“Lots of people in Africa are accustomed to using their phones to pay for things so that’s one of the reasons this can be rolled out aggressively across most parts of Africa,” he adds.
Incentivising patients to attend healthcare appointments
Another key issue Toby – who spent three years in Africa “getting his hands dirty” – identified is that many patients don’t show up for their scheduled appointments to get treatment for life-threatening diseases like HIV, AIDS and tuberculosis (TB).
He says: “TB treatment is a nine-month programme so all the money is wasted if they miss an appointment.
“It might be because they have to walk ten miles or further in each direction to receive a treatment.
“If someone earns a dollar a day – or less – and have families to feed, they couldn’t just take a day off to visit a clinic.
“But many of those patients end up dying because they don’t complete their treatment.”
Kinect Hub therefore offers patient incentives through its Kinect Now reward system.
Financed through selling anonymised and aggregated patient data to pharmaceutical companies, the digital healthcare platform can now pay patients just to turn up for their appointments – avoiding wasted costs while improving health and wellbeing at the same time.
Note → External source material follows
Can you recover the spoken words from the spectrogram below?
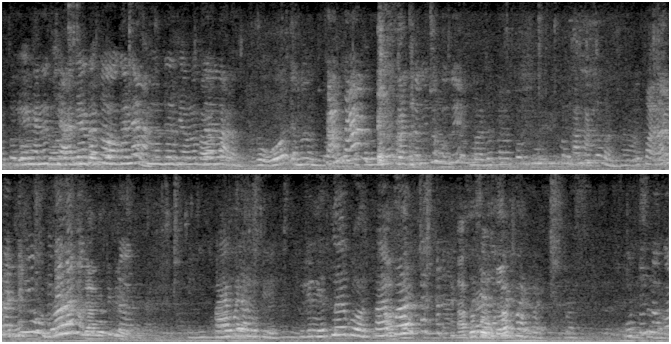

This will be a tonic for the pharma industry, which doesn’t spend much on research and development in emerging markets because of a lack of access to real-time information.
With doctors in Cameroon paid roughly $300 (£235) a month, It also supports underpaid health professionals and funds new facilities.
“This wouldn’t be possible without blockchain because what it enables us to do is create an eco-system in which data isn’t centralised,” says Toby, who plans to launch a Kinect cryptocurrency by the end of the year.
“A patient goes into a clinic and a patient record is created. They’re then paid in the form of crypto tokens that work on payment cards and can be converted to a normal currency, just for turning up, if they’re happy for their data to be used.
“The doctors and nurses are able to use the records to deliver the best healthcare results, and the donors can see all this in an aggregated level real-time so they know the outcomes their money is achieving.
“We deliver this all at no cost to the health professionals, facilities and governments because it’s enabled by utilising information that’s available in a way that ensures complete privacy.”
Future for Kinect Hub
Kinect has grown quickly over the past three years, with 18 staff spread across offices in London, Sydney, New York and Geneva.
It shows no sign of slowing down, either. Within the next two years, there are ambitions to get five million people into the system, and then follow this up by adding another five million people every year.
“It’s got enormous potential,” says Toby. “The issues are immense and there’s been billions of dollars per annum going into Africa to address these issues for a couple of decades, but with minimal results.
“Addressing these problems has been a major issue. But Kinect Hub takes a holistic approach and, enabled by new technology, can genuinely eliminate many of these issues by design.
“By incentivising people to do the right thing and address their poverty, we can make sure people get treated better.
“We can expand very quickly. Even if we address 2% of the population of Africa, it has a profound impact.”